According to Francesco Macchi from COIM, the online channel represents one of the genuine opportunities fully and completely revealed during the pandemic: “Potential future opportunities connected to the world of footwear are aligned with the rise in online sales. The current feeling is that this kind of sales requires a shortening of the supply chain with the subsequent possibility of shortening the demand. There could accordingly be a reallocation of production currently outsourced in Asia towards markets that are closer by (EMEA), in order to satisfy the fast timing of online commerce”.

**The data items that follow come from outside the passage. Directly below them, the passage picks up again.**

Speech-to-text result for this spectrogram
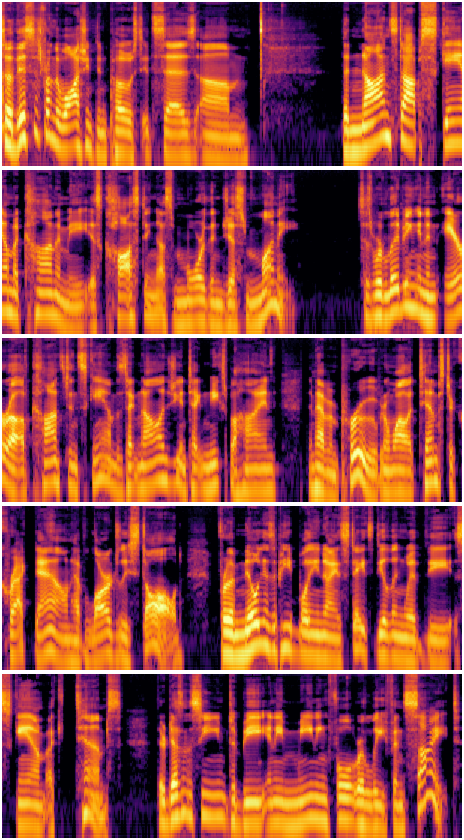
so this is from the Washington Post. It says um, the nonstop scam economy is costing us more than just money. Says we're living in an era of constant scams. The technology and techniques behind them have improved, and while attempts to crack down have largely stalled, for the millions of people in the United States dealing with the scam attempts, there doesn't seem to be any meaningful relief in sight.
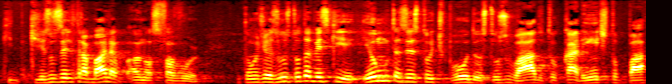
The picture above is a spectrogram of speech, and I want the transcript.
que, que Jesus ele trabalha a nosso favor. Então Jesus, toda vez que eu muitas vezes estou tipo, oh Deus, estou zoado, estou carente, estou pá,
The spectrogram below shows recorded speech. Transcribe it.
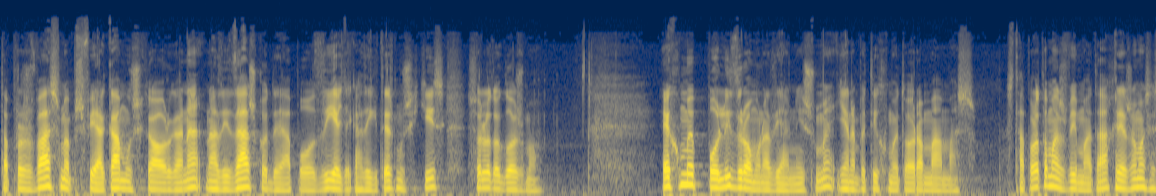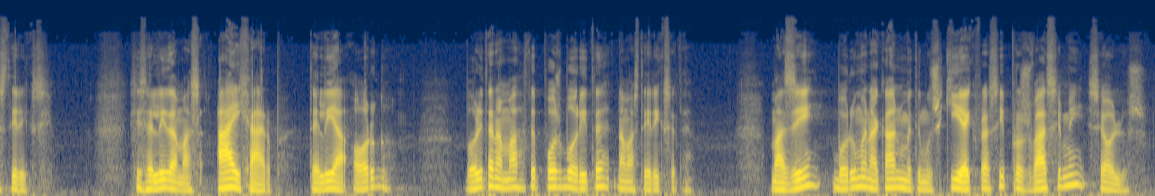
Τα προσβάσιμα ψηφιακά μουσικά όργανα να διδάσκονται από οδεία και καθηγητές μουσικής σε όλο τον κόσμο. Έχουμε πολύ δρόμο να διανύσουμε για να πετύχουμε το όραμά μας. Στα πρώτα μας βήματα χρειαζόμαστε στήριξη. Στη σελίδα μας iHarp.org μπορείτε να μάθετε πώς μπορείτε να μας στηρίξετε. Μαζί μπορούμε να κάνουμε τη μουσική έκφραση προσβάσιμη σε όλους.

This is also confirmed by Enrico Neri from Texon, “Social distancing and new behaviours associated with the Corona virus are decidedly pushing consumers towards new ways of purchasing. Online sales will be one of these and may even become the most important”.
Finally, one last consequence that we faced, connected also to the development of the online channel, regards sector fairs: what role will they play in the near future?

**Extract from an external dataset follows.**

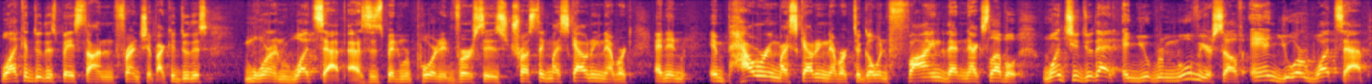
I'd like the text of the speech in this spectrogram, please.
well, I could do this based on friendship. I could do this more on WhatsApp, as has been reported, versus trusting my scouting network and in empowering my scouting network to go and find that next level. Once you do that and you remove yourself and your WhatsApp,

“2020 will be remembered as the year of fairs that were cancelled or postponed because of the Covid-19 healthcare emergency, with restrictions in the organisation of leading events – comments Chiara Meddi from Carnevali -. In these circumstances, digital marketing is an obligatory choice, but this does not mean at all that the epoch of trade fairs is over. Participating in a sector fair has a value that goes beyond mere economic return. Being present among exhibitors is an activity that supports brand awareness for a company, allowing for a rise in network contacts. What really counts, in any marketing investment, whether it’s ‘virtual’ or done through an actual exhibition, is a balanced choice of channels that will lead to profit for the company, with a strategic analysis of costs/benefits in accordance with a set of specific goals and the perfect timing. What is often true in life is also true in marketing: the correct orientation of the compass for an effective choice lies in the middle with the harmonious integration of multiple channels, identified as those that will be most effective in achieving specific company goals”.

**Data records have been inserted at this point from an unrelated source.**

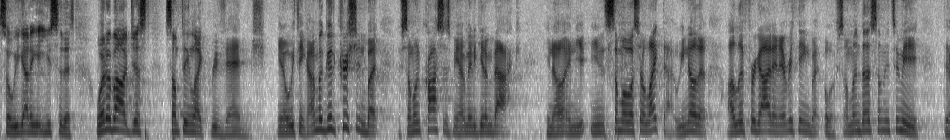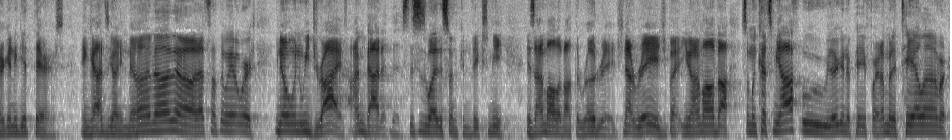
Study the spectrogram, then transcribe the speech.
So we got to get used to this. What about just something like revenge? You know, we think, I'm a good Christian, but if someone crosses me, I'm going to get them back. You know, and you, you, some of us are like that. We know that I live for God and everything, but oh, if someone does something to me, they're going to get theirs. And God's going, no, no, no, that's not the way it works. You know, when we drive, I'm bad at this. This is why this one convicts me, is I'm all about the road rage. Not rage, but, you know, I'm all about someone cuts me off, ooh, they're going to pay for it. I'm going to tail them or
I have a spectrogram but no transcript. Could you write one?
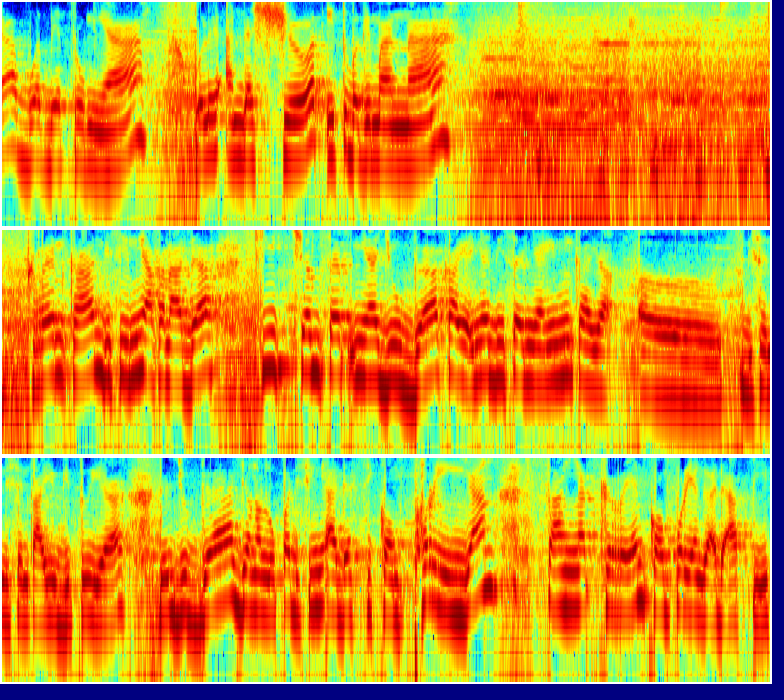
area buat bedroomnya. Boleh anda shoot itu bagaimana? Keren kan? Di sini akan ada kitchen setnya juga. Kayaknya desainnya ini kayak uh, desain-desain kayu gitu ya. Dan juga jangan lupa di sini ada si kompor yang sangat keren. Kompor yang gak ada api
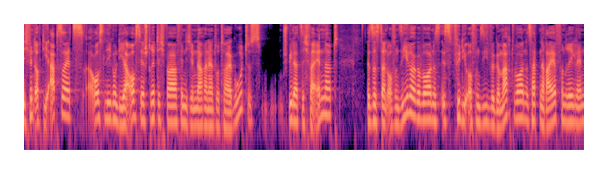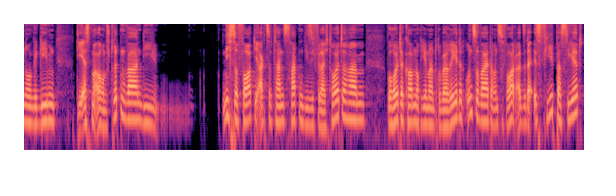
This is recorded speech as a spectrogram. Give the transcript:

According to Enrico Neri from Texon “A long time must pass before fairs return as a physical meeting place, but they can maintain their role as a meeting point between suppliers and customers if they are successful in their attempts to effectively manage digital platforms, virtual fairs, and connect players in the market’s supply chain so they can constantly exchange information”.
Once again, Giovanni Giuliano from Bicap confirms: “Fairs will continue to play an important role in the marketing plans of any company. They represent the main moment of physical contact between company and customer, with the finalisation of all the work done remotely. During the fairs, they manage to transmit more effectively all those human values characterising a company and its history, values that in the end lead customers to consider you a ‘supplier partner’ and not just a simple ‘supplier’”.
There are also those who hope for new hybrid trade fair formats in the future: “It could be interesting to increasingly present a mix of physical and virtual participants”, comments Francesco Macchi from COIM.